Driving on the left takes some getting used to, which means driving consciously. Roundabouts are found everywhere and are well marked. Roads have only infrequent signage with destination and distance the standard, with route number signage rare. In my 2,000-mile visit, I never got
lost without using a GPS device offered as a rental car add-on. Best car deal I found was with GO, which provides recent model cars at NZ $35 per day (about US $30) and has convenient pick up locations and a toll free number for US bookings: 800-584-1330 or online at firstname.lastname@example.org .
There are not many miles of freeway on North Island. Travel is mostly on well-maintained two lane roads that are a pleasure to drive, with intermittent passing lanes that allow faster traffic (65 mph) able to make progress. It’s paced to take in the scenery, make a picnic pit stop, or to pay a visit to some quaint country town.
The island is about 500 mile long, on a north/south axis. Daily drives typically pace out at no more than 250 miles, and often less . Auckland is more or less central, with Wellington about 250 miles to the south. There are wilderness drives in the central mountains and in volcanic Taranaki province where active volcanoes are to be found. Gas is expensive, sold by the liter, it prices out at more than $6/gallon. Fuel for my 2,000-mile-long North Island travels cost more than $650.
There are upscale hotels in cities like Auckland, Wellington, New Plymouth, and in tourist destinations like the Bay of Islands and Rotorua, but accommodations can be found in the $75-$100 range during spring (Oct./Nov. early December)and fall (April May) shoulder seasons. Rates spike for the Kiwi summer (mid-December throughFebruary. Winter means skiing and puts upward pressure on prices.

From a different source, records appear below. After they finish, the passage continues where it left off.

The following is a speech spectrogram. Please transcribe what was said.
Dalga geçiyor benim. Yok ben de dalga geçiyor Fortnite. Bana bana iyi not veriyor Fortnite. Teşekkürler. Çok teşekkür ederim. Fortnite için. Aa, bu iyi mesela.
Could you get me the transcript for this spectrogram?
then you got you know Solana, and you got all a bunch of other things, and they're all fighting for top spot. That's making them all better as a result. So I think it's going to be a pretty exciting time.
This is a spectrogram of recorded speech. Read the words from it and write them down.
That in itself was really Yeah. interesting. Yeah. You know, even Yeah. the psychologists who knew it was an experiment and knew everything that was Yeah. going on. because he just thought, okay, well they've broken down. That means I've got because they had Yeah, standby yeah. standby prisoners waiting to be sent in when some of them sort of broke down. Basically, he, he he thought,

Many smaller towns have century-old hotels…basic, quirky, but comfortable and priced at $40-$50/night. There are many on-line alternatives offering seasonal discounts.
Lamb is the national specialty, which is no guarantee that it will taste as memorable as you expect. Same applies to meat pies, an inexpensive fast-food option offered with a wide variety of meat and vegetable fillings. Fish and chips are a tasty fast food favorite, The best food is found in Wellington, where ethnic fare (kebabs, Thai, Indian, Chinese, fushion) broadens dining options, even in smaller towns.

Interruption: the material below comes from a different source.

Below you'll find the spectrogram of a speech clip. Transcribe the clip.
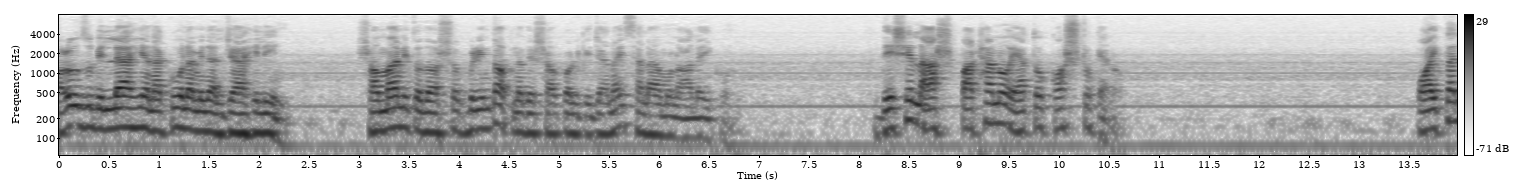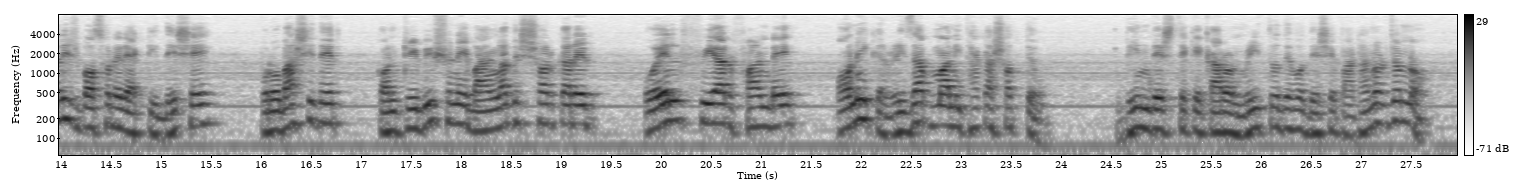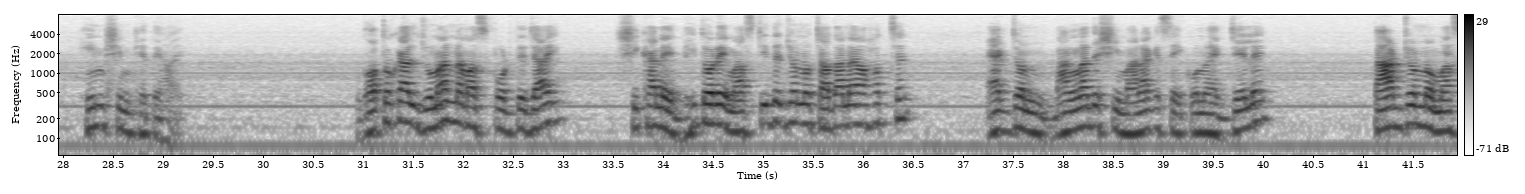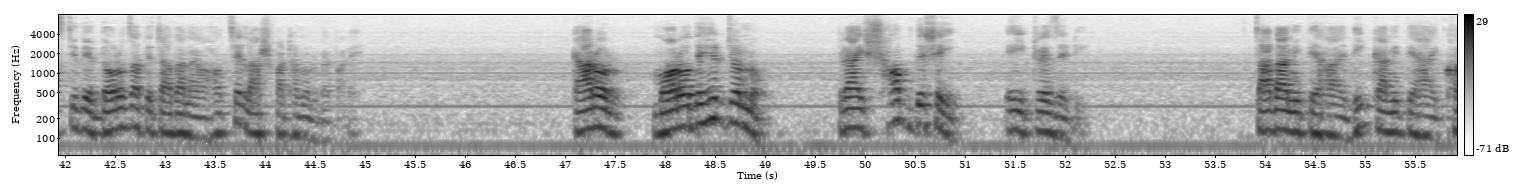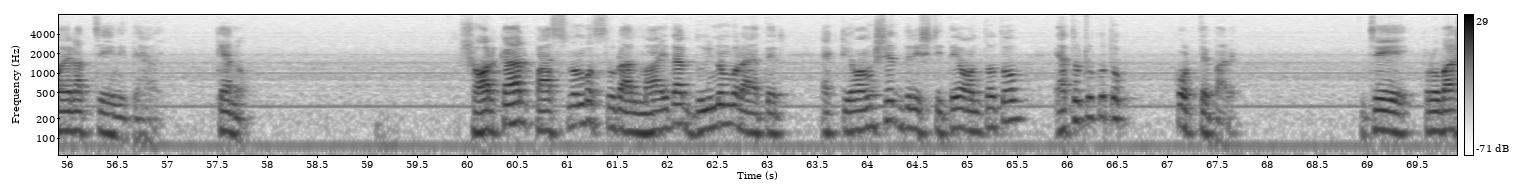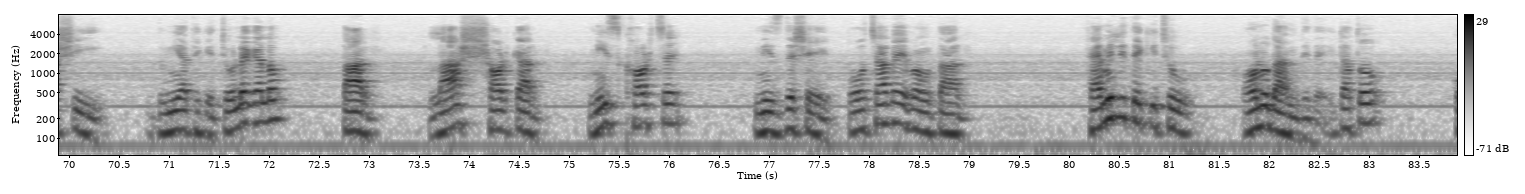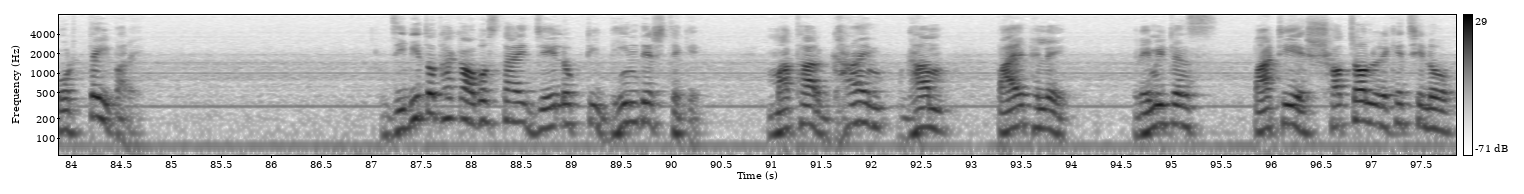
আউজুবিল্লাহিয়ানাকুনা মিনাল জাহিলিন। সম্মানিত দর্শকবৃন্দ, আপনাদের সকলকে জানাই সালামুন আলাইকুম। দেশে লাশ পাঠানো এত কষ্ট কেন? পঁয়তাল্লিশ বছরের একটি দেশে প্রবাসীদের কন্ট্রিবিউশনে বাংলাদেশ সরকারের ওয়েলফেয়ার ফান্ডে অনেক রিজার্ভ মানি থাকা সত্ত্বেও ভিন দেশ থেকে কারণ মৃতদেহ দেশে পাঠানোর জন্য হিমশিম খেতে হয়। গতকাল জুমার নামাজ পড়তে যাই, সেখানে ভিতরে মসজিদের জন্য চাঁদা নেওয়া হচ্ছে। একজন বাংলাদেশি মারা গেছে কোনো এক জেলে। তার জন্য মসজিদের দরজাতে চাঁদা নেওয়া হচ্ছে লাশ পাঠানোর ব্যাপারে। কারোর মরদেহের জন্য প্রায় সব দেশেই এই ট্রেজেডি। চাঁদা নিতে হয়, ভিক্ষা নিতে হয় খয়রাত চেয়ে নিতে হয়। কেন? সরকার পাঁচ নম্বর সুরাল মায়দার দুই নম্বর আয়াতের একটি অংশের দৃষ্টিতে অন্তত এতটুকু তো করতে পারে যে প্রবাসী দুনিয়া থেকে চলে গেল, তার লাশ সরকার নিজ খরচে, নিজ দেশে পৌঁছাবে এবং তার ফ্যামিলিতে কিছু অনুদান দিবে। এটা তো করতেই পারে। জীবিত থাকা অবস্থায় যে লোকটি ভিন দেশ থেকে মাথার ঘাম ঘাম পায়ে ফেলে রেমিটেন্স পাঠিয়ে সচল রেখেছিল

The People They’re better than nice: they’re warm, sincere, courteous and helpful. An influx of Asian immigrants is broadening New Zealand’s national identity, particularly in Auckland,, but the look and style is still largely Anglo Saxon.
Aotearoa, the Land of the Long White Cloud was the named the Polynesians called these islands when they arrived, most likely from Samoa (although some say Hawaii), about 800 years ago, the last part of the Pacific settled by the Polynesians. In 1840 an agreement was signed by the British Government and the Maori chiefs, designed to sustain Maori identity and rights under the British Crown.
Intermarriage proved the rule, and most of today’s estimated 300,000 Maori (14% of the country) are largely of mixed ancestry. Marae (communal meeting compounds) number in the hundreds, and are found throughout the island, allowing the dispersed Maori people to sustain cultural and family bonds. There is an on-going revival in Maori identity, with tattooing, wood carving, music and dance all integral parts of New Zealand’s identity. “We are grateful for the way our culture can flourish,” our 76-year-old host remarked with an admirable mix of humility and pride. Others I spoke with seemed comfortably defined by both their Maori and national identities. Issues of poverty, drug abuse, and family violence, however, remain problematic for a portion of the Maori community. North Island is where both Maori and European settlement began and there are a number of historic sites linked to both.
Next : Auckland & Wellington :
Urban New Zealand Comes in Two Flavors
Tourism New Zealand www.newzealand.com
Air New Zealand www.airnewzealand.com
Allan Seiden email@example.com